Cleveland Clinic is Northeast Ohio’s largest employer supporting more than 58,000 households. It’s the second largest employer in the state, supporting more than 81,000 direct and indirect jobs in Ohio in 2009, generating more than $3.9 billion in total earnings.

Cleveland Clinic spurred nearly $10.5 billion of the total economic activity in Ohio in 2009. Its community benefit contribution in 2010 totaled $537.4 million, including $149.8 million in charity care.

Huron Hospital patients can get more information at 216-761-2955. Information also is available at www.huronhospital.org.

About Cleveland Clinic

Cleveland Clinic is a nonprofit multispecialty academic medical center that integrates clinical and hospital care with research and education.

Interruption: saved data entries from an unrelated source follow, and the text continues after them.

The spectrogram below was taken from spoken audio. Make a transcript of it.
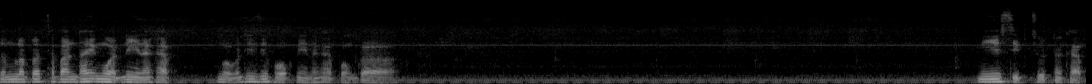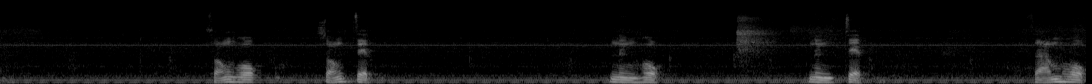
สำหรับรัฐบาลไทยงวดนี้นะครับ งวดวันที่ 16 นี่นะครับ ผมก็ มี10ชุดนะครับ26 27 16 17 36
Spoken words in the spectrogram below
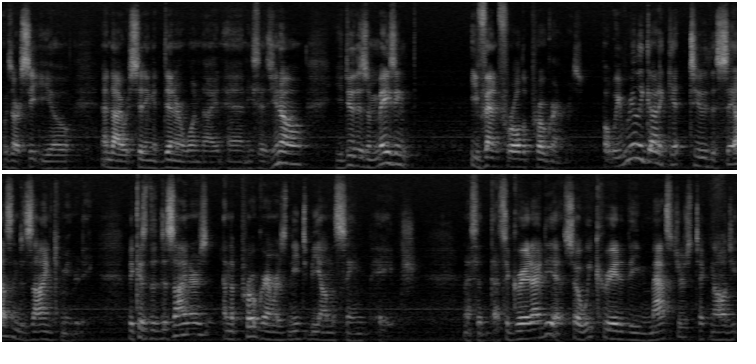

It was founded in 1921 by four renowned physicians with a vision of providing outstanding patient care based upon the principles of cooperation, compassion and innovation. Cleveland Clinic has pioneered many medical breakthroughs, including coronary artery bypass surgery and the first face transplant in the United States. U.S.News & World Report consistently names Cleveland Clinic as one of the nation’s best hospitals in its annual “America’s Best Hospitals” survey. About 2,800 full-time salaried physicians and researchers and 11,000 nurses represent 120 medical specialties and subspecialties. Cleveland Clinic health system includes a main campus near downtown Cleveland, nine community hospitals and 15 Family Health Centers in Northeast Ohio, Cleveland Clinic Florida, the Lou Ruvo Center for Brain Health in Las Vegas, Cleveland Clinic Canada, and opening in 2013, Cleveland Clinic Abu Dhabi. In 2010, there were 4 million visits throughout the Cleveland Clinic health system and 155,000 hospital admissions. Patients came for treatment from every state and from more than 100 countries.